Eventually, we headed out for our last chance at our trophy pike. With the ground temperature at 36 Celcius, we knew our chances were close to none. Casting wasn't effective, so we went back to trolling. First fish was a suicidal 8 inch walleye that hit my 6 inch Husky Jerk:
We caught a few more pike, including another 4.5 lbs fish that we kept. After some more casting just before dark, we called it a trip.
Turns out that the first day of the trip was the best, as we was the tail end of a cold front. As the heat moved in day after day, fishing for big pike that need cold, well oxygenated water, got a lot tougher. I don't doubt that there are some monster pike in Lac Wahoo, the number of "hammer handles" attest to it. However, early and late season fishing is surely the best time to chase those trophy fish, as opposed to the dead center of summer. Unfortunately, I can't take of for weeks at a time to chase pike when my kids are in school, so I'll have to live with planning my fishing trips during the summer for the foreseeable future.
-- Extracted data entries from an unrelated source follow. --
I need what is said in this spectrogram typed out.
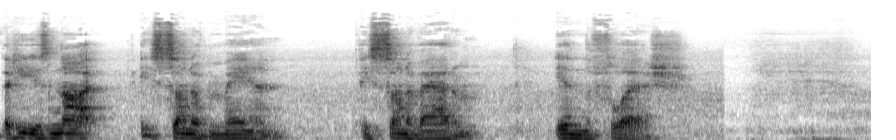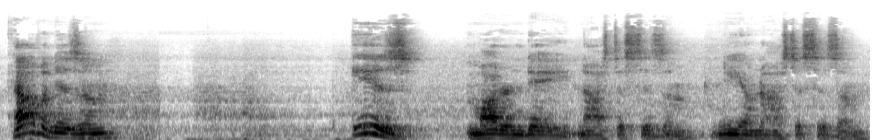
that he is not a son of man, a son of Adam in the flesh. Calvinism is modern day Gnosticism, neo Gnosticism.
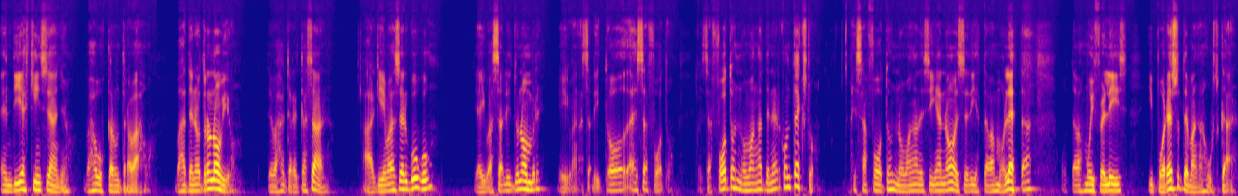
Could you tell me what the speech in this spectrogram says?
en 10, 15 años vas a buscar un trabajo, vas a tener otro novio, te vas a querer casar, alguien va a hacer Google y ahí va a salir tu nombre y ahí van a salir todas esas fotos. Esas fotos no van a tener contexto. Esas fotos no van a decir, "Ah, no, ese día estabas molesta o estabas muy feliz y por eso te van a juzgar.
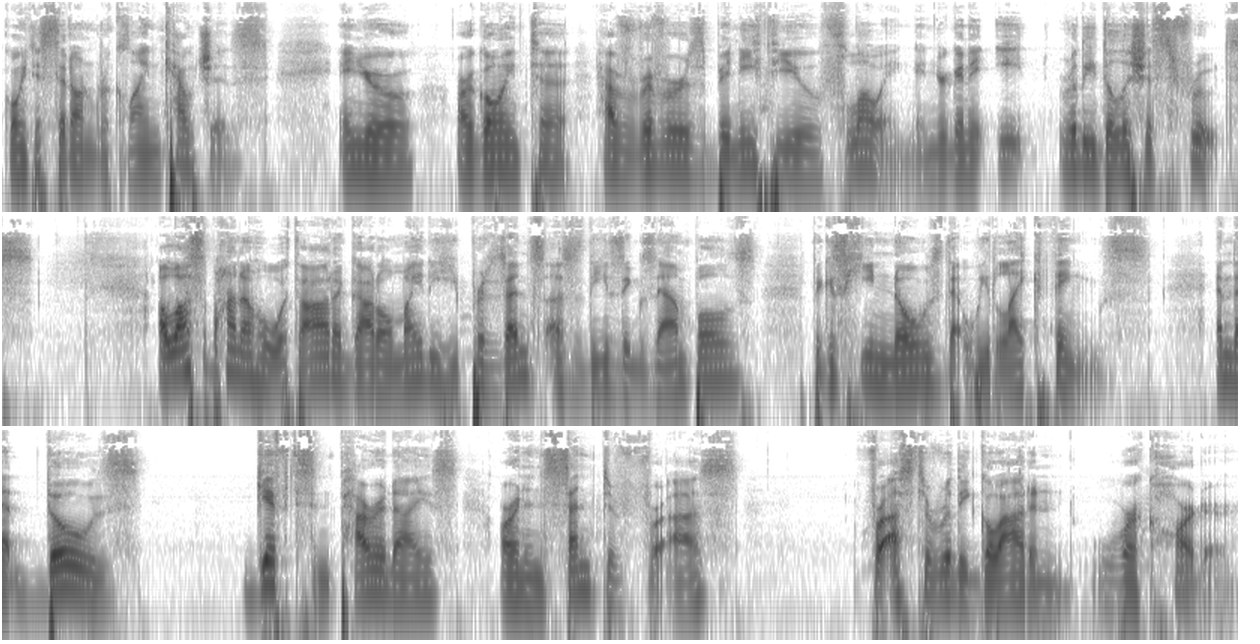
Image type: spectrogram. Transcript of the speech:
going to sit on reclined couches and you are going to have rivers beneath you flowing and you're going to eat really delicious fruits. Allah subhanahu wa ta'ala, God Almighty, He presents us these examples because He knows that we like things and that those gifts in paradise are an incentive for us, for us to really go out and work harder.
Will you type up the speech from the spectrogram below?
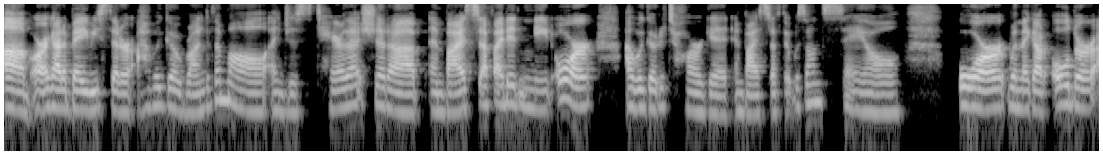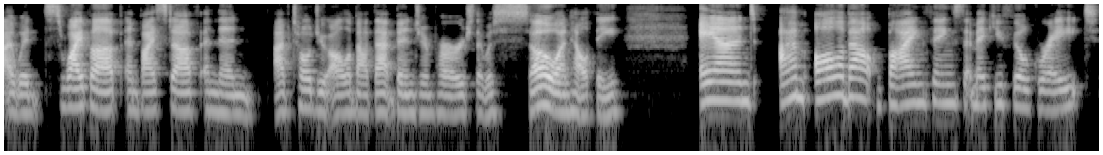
um, or I got a babysitter, I would go run to the mall and just tear that shit up and buy stuff I didn't need. Or I would go to Target and buy stuff that was on sale. Or when they got older, I would swipe up and buy stuff. And then I've told you all about that binge and purge that was so unhealthy. And I'm all about buying things that make you feel great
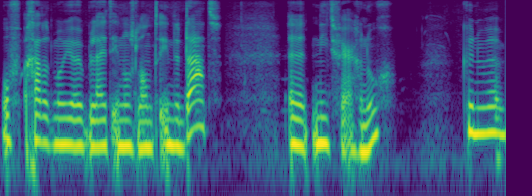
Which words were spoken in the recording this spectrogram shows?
Of gaat het milieubeleid in ons land inderdaad eh, niet ver genoeg? Kunnen we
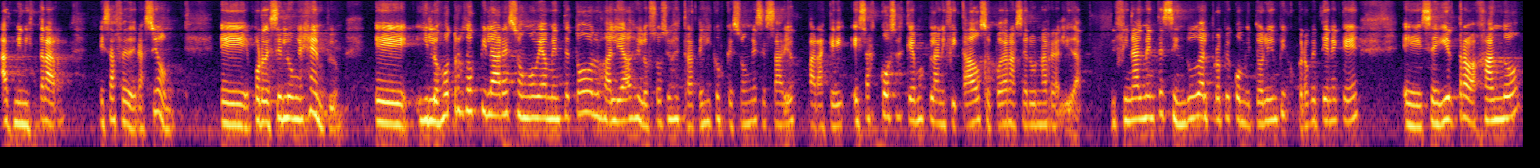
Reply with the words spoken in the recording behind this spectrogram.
administrar esa federación. Eh, por decirle un ejemplo, Eh, y los otros dos pilares son obviamente todos los aliados y los socios estratégicos que son necesarios para que esas cosas que hemos planificado se puedan hacer una realidad. Y finalmente, sin duda, el propio Comité Olímpico creo que tiene que eh, seguir trabajando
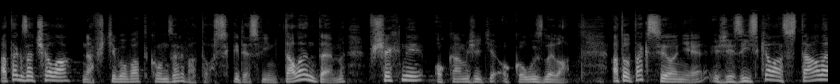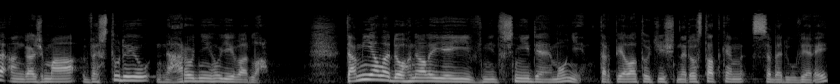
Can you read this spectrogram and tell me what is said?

May that be my biggest problem...
Despite us not catching our trophy pike, we had a great time, and still managed to get into some good fishing despite the conditions. We got to spend some quality father/son time together, which I really enjoyed, as Ari is away for school in the U.S. 10 months of the year.
I highly recommend Le Domaine Shannon for anyone interested in fishing for walleye or trophy in a clean, pristine setting of the deep woods of Quebec. For more information on or to contact Le Domaine Shannon, click: http://freshwaterphil.com/ledomaineshannon.cfm